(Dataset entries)
[Start of Attachment]

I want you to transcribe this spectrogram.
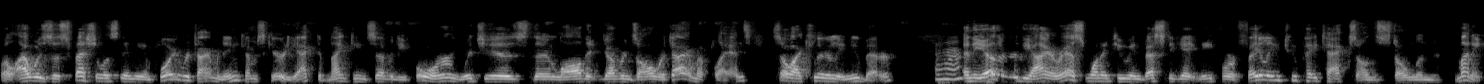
Well, I was a specialist in the Employee Retirement Income Security Act of 1974, which is the law that governs all retirement plans. So I clearly knew better. Uh-huh. And the other, the IRS, wanted to investigate me for failing to pay tax on stolen money,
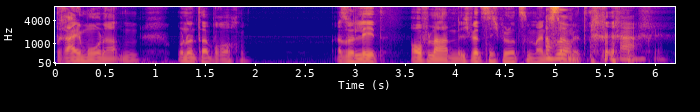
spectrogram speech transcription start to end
drei Monaten ununterbrochen. Also lädt, aufladen. Ich werde es nicht benutzen, meine Ach ich so. damit. Ah, okay.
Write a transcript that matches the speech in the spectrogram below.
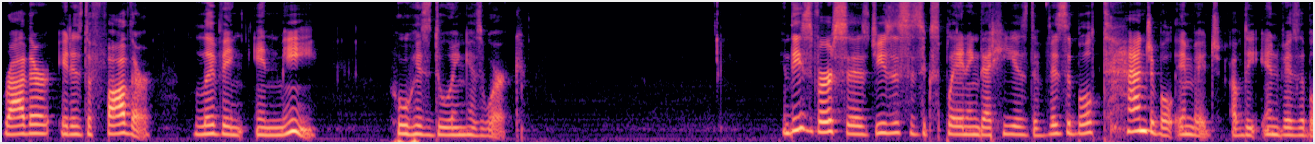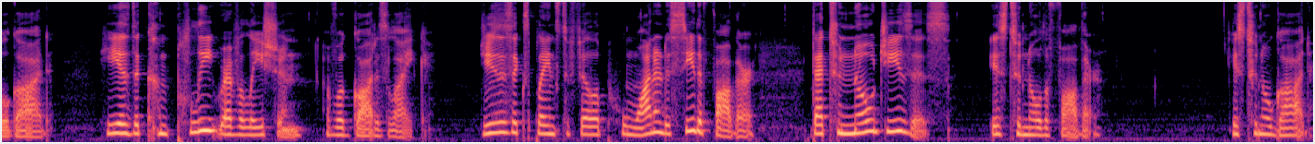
Rather, it is the Father living in me who is doing his work. In these verses, Jesus is explaining that he is the visible, tangible image of the invisible God. He is the complete revelation of what God is like. Jesus explains to Philip, who wanted to see the Father, that to know Jesus is to know the Father is to know God.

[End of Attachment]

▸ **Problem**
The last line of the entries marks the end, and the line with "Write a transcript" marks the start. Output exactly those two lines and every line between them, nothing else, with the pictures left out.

▸ **Output**
Write a transcript that matches the speech in the spectrogram below.
Rather, it is the Father living in me who is doing his work. In these verses, Jesus is explaining that he is the visible, tangible image of the invisible God. He is the complete revelation of what God is like. Jesus explains to Philip, who wanted to see the Father, that to know Jesus is to know the Father is to know God.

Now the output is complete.